He feels the crowd drawing closer…
He raises his hands, as if to bless, as they begin to strike him…
"I Look at Him and Smile"
"When at last the disciples awakened the sleeping Christ, He asked them a question. You remember it well! It was, 'Where is your faith?' Where was it? Had it dropped into the depths of the sea on which they sailed? Had it fled on the shoulders of the storm? Had it been dissolved in the spray that washed their boat? Their Faith was with them all the time. The mistake they made was in forgetting the fact of His presence, while discerning the fact of the storm! Their Faith was not far away. Remember the words of our Lord, 'Without me ye can do nothing.'
"Then Jesus advanced to the bow of the boat. He looked into the face of the tempest and hurled His command into the teeth of the storm. The waves obeyed. The wind halted in its tracks. Jesus had spoken, and the disciples stood awed in the presence of His power. Where was their faith? Do you not know? Can you not see? It was just as near to them as it is to you and me; for let me assure you that the fact of the storm does not mean that He has gone! To be needy is no proof that you have been deserted. It may be the door that leads to a miracle! It may be God’s method of making you say, 'What manner of man is this, that even the wind and the seas obey Him?' ...

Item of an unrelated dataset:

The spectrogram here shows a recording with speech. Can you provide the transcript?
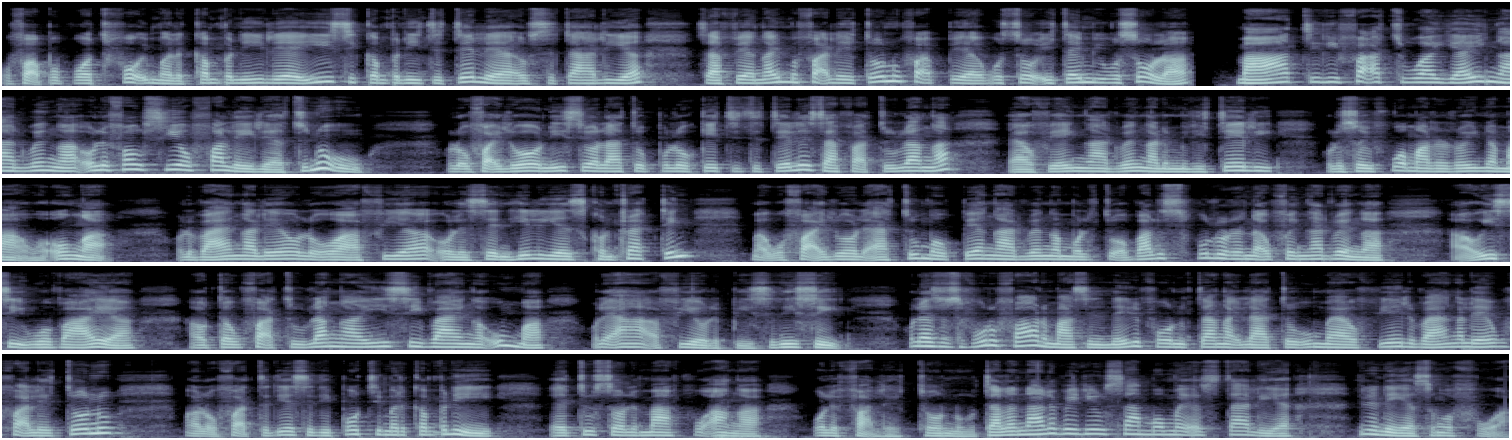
ua faapoopo atu foʻi ma le kampani lea i isi kampani o a ausitalia sa feagai ma faaletonu faapea i taimi ua sola ma tili faatuai ai galuega o le fausia o fale i le atunuu lo failo ni se la to polo ke ti te tele sa fa tulanga e o fia inga luenga le militeri o le soifua maroroina ma o onga o le vaenga le lo o afia o le St Helier's Contracting ma o failo le atu mo pe nga luenga mo le to balu spulu rena o fenga luenga a o isi o vaea a o tau fa tulanga isi vaenga uma o le a afia o le pisinisi. nisi E o le asosafulu fa o le masini nei le fonotaga i latou uma e aofia i le vaega lea ua faaletonu ma o loo faatalia se lipoti ma le kompani e tusa o le mafuaaga o le faaletonu talana le vaidio sa mo mai australia i lenei asogafua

"Roll on, blue waves of Galilee! Blow and moan, ye winds that rage, and ye tempests that blow. You laugh at my seeming helplessness. You ridicule my endeavors to stand in the midst of the rocking of the boat. You ask me where my faith is. You taunt me about my condition. My Faith is not far away! He sleeps awhile, to teach me to rely upon Him. He sleeps, that confidence in self might be turned to trust in His promise and in the power of His presence. No, my Faith is not far away. I look at Him and smile; for His voice whispers to this poor heart of mine, and tells me that if He can rest in the midst of the tempest and the storm, then I can sweetly rest in Him."
Charles S. Price, The Real Faith
And Loves Us Still
"How good it would be if we could learn that God is easy to live with. He remembers our frame and knows that we are dust. He may sometimes chasten us, it is true, but even this He does with a smile, the proud, tender smile of a Father who is bursting with pleasure over an imperfect but promising son who is coming every day to look more and more like the One whose child he is.
"Some of us are religiously jumpy and self-conscious because we know that God sees our every thought and is acquainted with all our ways. We need not be. God is the sum of all patience and the essence of kindly good will. We please Him most, not by frantically trying to make ourselves good but by throwing ourselves into His arms with all our imperfections, and believing that He understands everything and loves us still."
A.W. Tozer, The Root of the Righteous